DR. KLAUS SCHWAB: Prime Minister, when you speak about kizuna and particularly also about "a society of least unhappiness" and you see here in this room over one thousand people from business and all walks of society, how could you cooperate with those people? What does it mean for you? What do you expect from the World Economic Forum?
PRIME MINISTER NAOTO KAN: My concept of "a society with the least unhappiness" is not something to be pursued only within our domestic policies. I consider it important that things advance under this same type of principle internationally and within each country around the world.
DR. KLAUS SCHWAB: Prime Minister, you mentioned "opening up the nation" and the third way for opening up the nation. Now, some cynics could say that we have heard this before. What is really new in your "third opening" of the nation?

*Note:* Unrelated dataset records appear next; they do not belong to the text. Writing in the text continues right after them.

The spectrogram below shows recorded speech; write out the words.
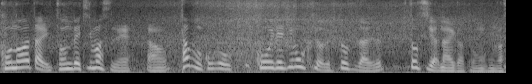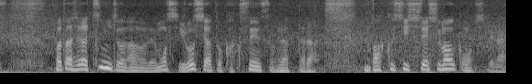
この辺り飛んできますね。あの多分ここ攻撃目標の一つだ一つじゃないかと思います。私は近所なので、もしロシアと核戦争になったら、爆死してしまうかもしれない。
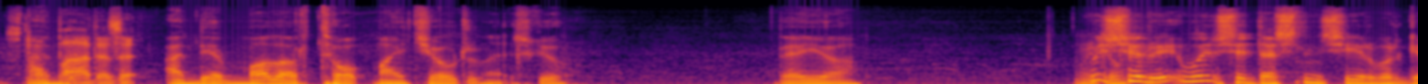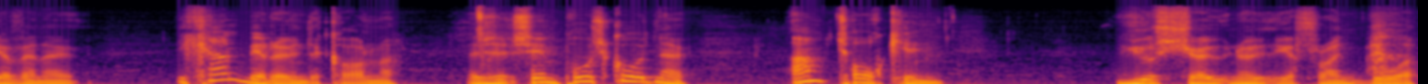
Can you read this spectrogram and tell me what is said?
It's not And- bad, is it? And their mother taught my children at school. There you are. What's the, what's the distance here we're giving out? You can't be round the corner. Is it same postcode now? I'm talking. You're shouting out your front door.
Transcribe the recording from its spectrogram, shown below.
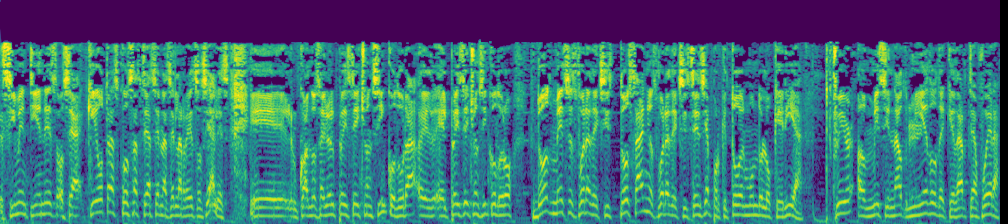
¿Sí me entiendes? O sea, ¿qué otras cosas te hacen hacer las redes sociales? Eh, cuando salió el PlayStation 5, dura, el, el PlayStation 5 duró dos meses fuera de dos años fuera de existencia porque todo el mundo lo quería. Fear of missing out, miedo de quedarte afuera.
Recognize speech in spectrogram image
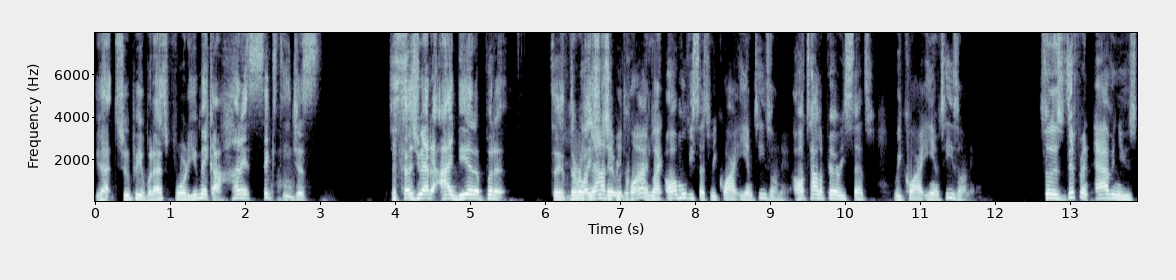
You got two people. That's forty. You make hundred sixty just Just because you had an idea to put it. The, the Well, now relationship they're requiring, like all movie sets require EMTs on it. All Tyler Perry sets require EMTs on it. So there's different avenues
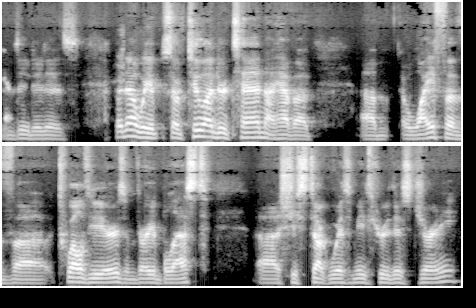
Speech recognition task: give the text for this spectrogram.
yeah. indeed, it is. But no, we so two under ten. I have a um, a wife of uh, twelve years. I'm very blessed. Uh, she stuck with me through this journey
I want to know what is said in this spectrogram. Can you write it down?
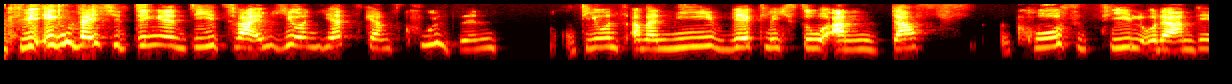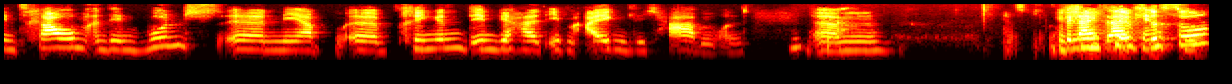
für irgendwelche Dinge, die zwar im Hier und Jetzt ganz cool sind, die uns aber nie wirklich so an das große Ziel oder an den Traum, an den Wunsch äh, näher äh, bringen, den wir halt eben eigentlich haben. Und ähm, ja. vielleicht hilft es so.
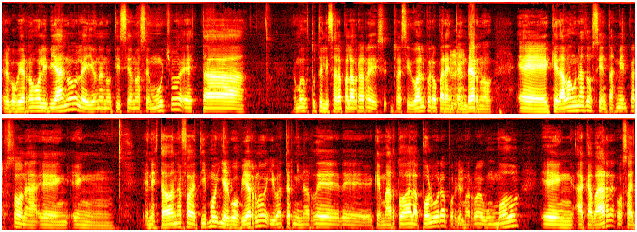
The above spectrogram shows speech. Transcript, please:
el gobierno boliviano, leí una noticia no hace mucho, está... No me gusta utilizar la palabra residual, pero para entendernos, quedaban unas 200.000 personas en en estado de analfabetismo y el gobierno iba a terminar de, quemar toda la pólvora, por llamarlo de algún modo, en acabar, o sea,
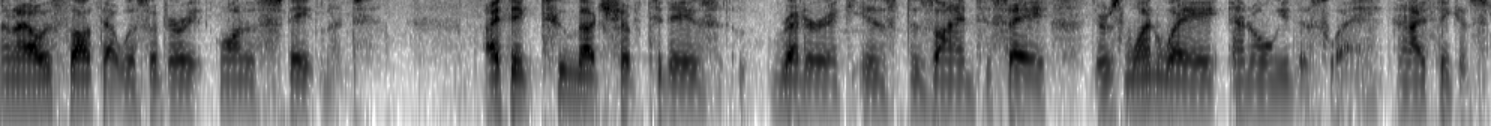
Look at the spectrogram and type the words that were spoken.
And I always thought that was a very honest statement. I think too much of today's rhetoric is designed to say there's one way and only this way. And I think it's,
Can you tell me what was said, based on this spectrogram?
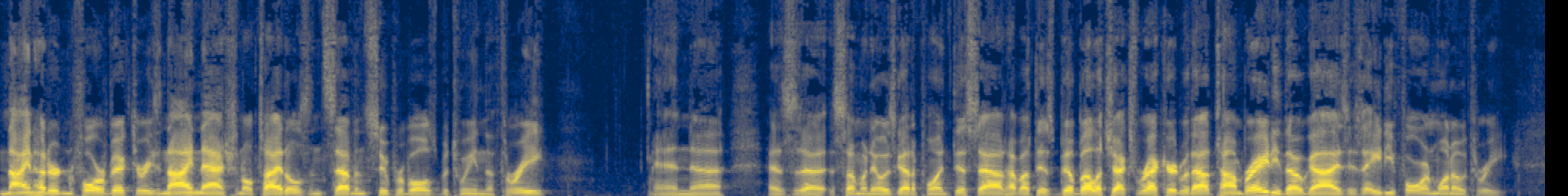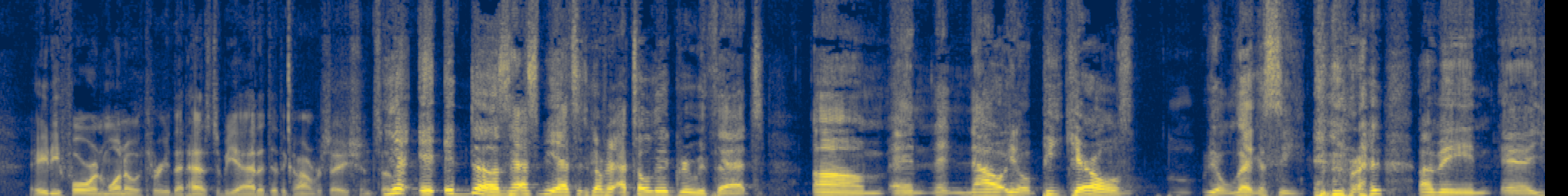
904 victories, nine national titles, and seven Super Bowls between the three. And uh, as uh, someone always got to point this out, how about this? Bill Belichick's record without Tom Brady, though, guys, is 84 and 103. 84 and 103. That has to be added to the conversation. So Yeah, it, it does. It has to be added to the conversation. I totally agree with that. Um, and, and now, you know, Pete Carroll's you know, legacy, right? I mean, uh, you,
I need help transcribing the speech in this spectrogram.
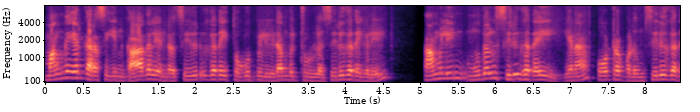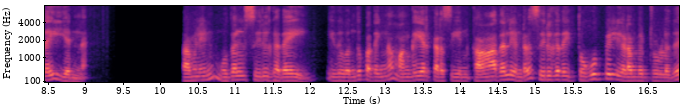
மங்கையர்க்கரசியின் காதல் என்ற சிறுகதை தொகுப்பில் இடம்பெற்றுள்ள சிறுகதைகளில் தமிழின் முதல் சிறுகதை என போற்றப்படும் சிறுகதை என்ன? தமிழின் முதல் சிறுகதை. இது வந்து பார்த்தீங்கன்னா மங்கையர்கரசியின் காதல் என்ற சிறுகதை தொகுப்பில் இடம்பெற்றுள்ளது.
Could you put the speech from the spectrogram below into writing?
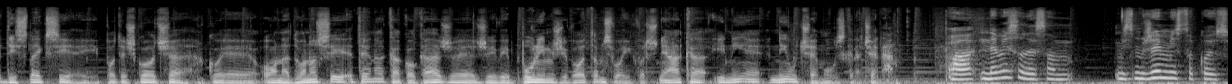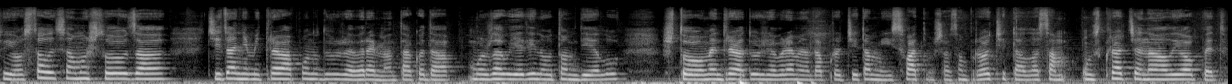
disleksije i poteškoća koje ona donosi, Tena, kako kaže, živi punim životom svojih vršnjaka i nije ni u čemu uskraćena. Pa ne mislim da sam, mislim živim isto kao i svi ostali, samo što za čitanje mi treba puno duže vremena, tako da možda jedino u tom dijelu što meni treba duže vremena da pročitam i shvatim što sam pročitala, sam uskraćena, ali opet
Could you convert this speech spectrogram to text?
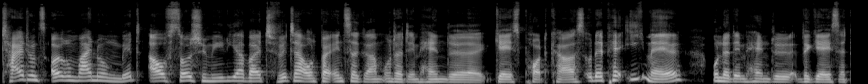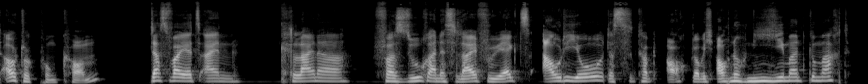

PRIME MINISTER NAOTO KAN: Actually when I was speaking with several leaders right before delivering this address, they shared with me the insight that what is most important - even more than opening Japan at the societal level such as through economic diplomacy - is opening up Japan mentally. Indeed, what is now important for Japan and for the Japanese is to have an opening up of Japan within our way of thinking, or psychologically - to have confidence that yes, we certainly are able to shoulder a more substantial role both domestically and internationally, and then set about actively tackling those issues. That is necessary as the first step, and then on that basis we would address the economic issue of free trade as well as take actions overseas with all of Japanese society feeling that Japan's major contributions are making a difference in enhancing stability around the world, particularly through assistance to emerging economies and developing nations. That is the most important thing, in my opinion.
DR. KLAUS SCHWAB: Let me ask you a personal question. You are, as far as I know, the first Prime Minister whose father hasn't been a prime minister. And you are also something which apparently is very rare in Japan compared to other countries - you are a lawyer. You have been a patent lawyer. If you take your completely different experience before entering politics, in which way does it serve you? Or does it hinder you?
PRIME MINISTER NAOTO KAN: Being a patent attorney means you have a tremendous number of opportunities to encounter technologies. In that sense, it has been a major plus to me in how I look at society.
DR. KLAUS SCHWAB: Prime Minister, unfortunately we have to conclude this session.
PRIME MINISTER NAOTO KAN: Let me thank you, Dr. Schwab, and also the many people who listened to my remarks with interest. Thank you very much indeed.